Western Indian Ocean Marine Science Association

Distribution of pathogenic Vibrio cholerae strains in aquatic environments in coastal areas of East Africa: Implication to cholera outbreaks and control

Lead Institution: University of Dar es Salaam (UDSM)
Project Country:
Investigators: Charles Lugomela
Project Summary:

At present, the predominant portion of the World’s cholera cases occur in Africa, particularly in socio-economically frail areas. The bacterium causing cholera, Vibrio cholera, is a marine organism and coastal waters are important reservoirs of the organism. The objective of this project was to elucidate the ecology of the pathogenic V. cholerae strains, O1 and O139, and the relationship between the cholera outbreaks with environmental indices in the coastal regions of East Africa. Since an understanding of the social implications of, and coping strategies for cholera outbreaks at district and community levels are imperative for improved cholera prevention and control, these were also analyzed.

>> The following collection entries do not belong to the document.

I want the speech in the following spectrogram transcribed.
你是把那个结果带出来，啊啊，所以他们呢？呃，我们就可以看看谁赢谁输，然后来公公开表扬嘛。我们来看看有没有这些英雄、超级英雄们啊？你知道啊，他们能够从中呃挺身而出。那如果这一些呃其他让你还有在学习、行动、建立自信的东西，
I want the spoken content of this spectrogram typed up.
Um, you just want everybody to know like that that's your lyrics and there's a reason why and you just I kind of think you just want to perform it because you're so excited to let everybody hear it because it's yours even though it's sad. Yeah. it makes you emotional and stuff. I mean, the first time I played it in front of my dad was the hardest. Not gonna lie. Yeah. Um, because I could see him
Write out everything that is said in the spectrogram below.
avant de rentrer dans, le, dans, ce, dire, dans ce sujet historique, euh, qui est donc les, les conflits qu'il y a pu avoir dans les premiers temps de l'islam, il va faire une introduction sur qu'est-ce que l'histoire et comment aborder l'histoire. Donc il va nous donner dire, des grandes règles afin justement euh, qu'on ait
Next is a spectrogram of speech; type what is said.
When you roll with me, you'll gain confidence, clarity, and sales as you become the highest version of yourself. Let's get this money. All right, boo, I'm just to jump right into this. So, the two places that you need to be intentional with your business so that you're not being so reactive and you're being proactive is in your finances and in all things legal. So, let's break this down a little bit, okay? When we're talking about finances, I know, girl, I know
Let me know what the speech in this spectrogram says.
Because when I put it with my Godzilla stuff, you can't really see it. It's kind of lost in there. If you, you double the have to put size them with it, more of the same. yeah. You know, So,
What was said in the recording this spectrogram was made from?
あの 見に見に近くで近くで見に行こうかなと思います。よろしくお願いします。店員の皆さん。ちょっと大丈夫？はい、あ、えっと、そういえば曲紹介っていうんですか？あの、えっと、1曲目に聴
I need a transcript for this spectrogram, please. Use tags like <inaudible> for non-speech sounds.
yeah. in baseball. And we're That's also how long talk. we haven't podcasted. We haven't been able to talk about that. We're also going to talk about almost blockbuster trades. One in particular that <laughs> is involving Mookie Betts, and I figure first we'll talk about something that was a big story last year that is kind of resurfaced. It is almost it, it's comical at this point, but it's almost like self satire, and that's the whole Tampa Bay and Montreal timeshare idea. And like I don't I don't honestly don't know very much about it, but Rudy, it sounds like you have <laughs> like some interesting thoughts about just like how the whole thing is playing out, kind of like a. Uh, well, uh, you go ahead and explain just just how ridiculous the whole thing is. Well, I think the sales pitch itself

The study, applying interdisciplinary approach, was conducted in three coastal regions of Tanzania and one in Kenya, i.e., Pwani, Dar es Salaam and Tanga (Tanzania) and Kwale County (Coast Province in Kenya). Identification and characterization of both isolated and uncultured V. cholerae were performed using standard microbiological and molecular, PCR based, techniques. Data on the number of cholera cases and mortality as well as meteorological parameters were obtained from national data bases. Environmental factors were determined using standard oceanographic methods, in addition to remote sensed data. Assessments of social and economic factors were conducted using a combination of participatory and a questionnaire surveys techniques.

What were the problems the project intended to address?:

The first reported cholera epidemic in East Africa occurred in 1836 and was confined to the Indian Ocean coast (Olago et al., 2007). There were no reported cases of cholera in Africa for 100 years, between 1870 and 1970 (Waiyaki, 1996). Since the seventh and present pandemic, which began in South Asia in 1961 and reached sub-Saharan Africa in the 1970’s, all East African countries have been affected by outbreaks Olago et al., 2007; Gaffga et al, 2007; Emch et al., 2008). Following the seventh pandemic, the major epidemics in East Africa occurred in 1974 and 1977. Since then, sporadic epidemics have been re-occurring, especially during the rainy seasons and in areas with poor sanitation (Mhalu et al., 1979; Urassa et al., 2000; Acosta et al., 2001). A recent study from South-eastern Africa show significant exponential increase of cholera rates in humans (Paz, 2009).
Studies on the association between cholera outbreaks and environmental factors in East Africa are limited to the Lake Victoria Basin (Olago et al., 2007; Shapiro et al., 1999). Interestingly, as early as 1876, Christie associated cholera epidemics along the East African coasts with the onset of the monsoons winds (Christie, 1876). However, there has been no study investigating the distribution of V. cholerae in coastal waters of East Africa in association with environmental parameters. Based on the increasing awareness of the aquatic environment for the V. cholera life cycle, the present study aimed at analyzing the link between environmental factors (biotic and abiotic) as well as socio-economic factors and cholera epidemicity in coastal regions for improved control of the disease. Some of the major ecological research questions we also asked were; could V. cholerare be detected in the environment of the coast of Tanzania? Where in the environment, in zooplankton, phytoplankton, free living in the water or associated with sediment? If so, were the strains detected in the environment pathogenic? Were the strains detected in the environment the same as those identified in cholera patients? Furthermore, this study assessed the social economic factors, such as awareness of cholera symptoms, awareness of cholera prevention, accessibility to clean water, latrines coverage, and population density and perceptions of how cholera is spread and knowledge about cholera control.

Project Objectives:

1. To identify and characterize both isolated and uncultured V. cholerae O1 and O139 from selected aquatic environments along the coastal region of Tanzania and Kenya
2. To compare V. cholerae isolated from aquatic environments with clinical isolates
3. To determine environmental factors and fecal bacterial contamination indicators associated with V. cholerae prevalence in aquatic environments
4. To assess the social and economic factors which contribute to cholera outbreaks near coastal aquatic environments in Kenya and Tanzania coastal regions

Study Sites:
Publications:

Shakuru Yunusu, Assessment of risk factors related to cholera and coping strategies in Tanzania: rural urban comparisons – the case of Korogwe District and Temeke Municipality. MSc. Thesis, University of Dar es Salaam, 2011.